The Exegetical Systematician: Death Isn’t a Debt Owed but a Wage Earned

Man is not naturally mortal; death is not the debt of nature, but the wages of sin. —John Murray, The Last Things

Tolle Lege: Fear Not!

Fear Not!Readability: 1

Length: 94 pp

Author: Ligon Duncan

When we ignore death, we ignore God. God is the doer of death. When we ignore death, we ignore Jesus. Jesus is the defeater of death. Death is an enemy, and death is defeated. To ignore death is to ignore the sinfulness of sin, and the greatness of salvation. If you are afraid to think about death, Ligon Duncan will help you in Fear Not! by answering five simple questions.

  1. What is death?
  2. What happens after death?
  3. What happens when Christ returns?
  4. What is heaven?

There is also a chapter on the final judgment. If you are looking for a deep treatment of these topics look elsewhere. But if you are fearful of death and need some pastoral help that is mercifully brief, this is an excellent book.

Death is too deadly for us. But when Jesus Christ conquered death and robbed it of its sting, He enabled every believer to pass through death—the last enemy—into glory.

In my sinful moments—and I stress my sinful moments, because every true believer knows that God is good—there is no doctrine that I want to be untrue more than the reality of hell. I wish I could say that this doctrine is not true. But hell is the fairest reality in this world.
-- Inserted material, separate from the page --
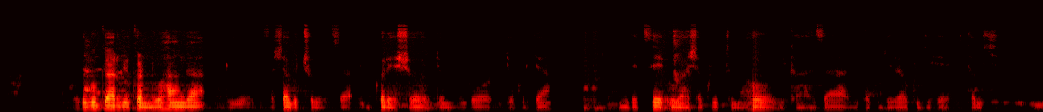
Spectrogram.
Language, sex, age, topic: Kinyarwanda, male, 36-49, finance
If you want unfairness, if you want discrimination, I can give you that.That is called heaven by grace. Heaven by grace is the most unfair doctrine imaginable. Sinners deserving condemnation get heaven forever because the One who was without sin became sin for their reconciliation.That is unfair, but hell is the fairest doctrine in the world.

WTS Books: $9.89               Amazon:$9.81

The Pilgrim: You Have to Kill It on the First Shot

Consider thou must die but once—I mean but once as to this world; for if thou, when thou goest hence, dost not die well, thou canst not come back again and die better. —John Bunyan, The Acceptable Sacrifice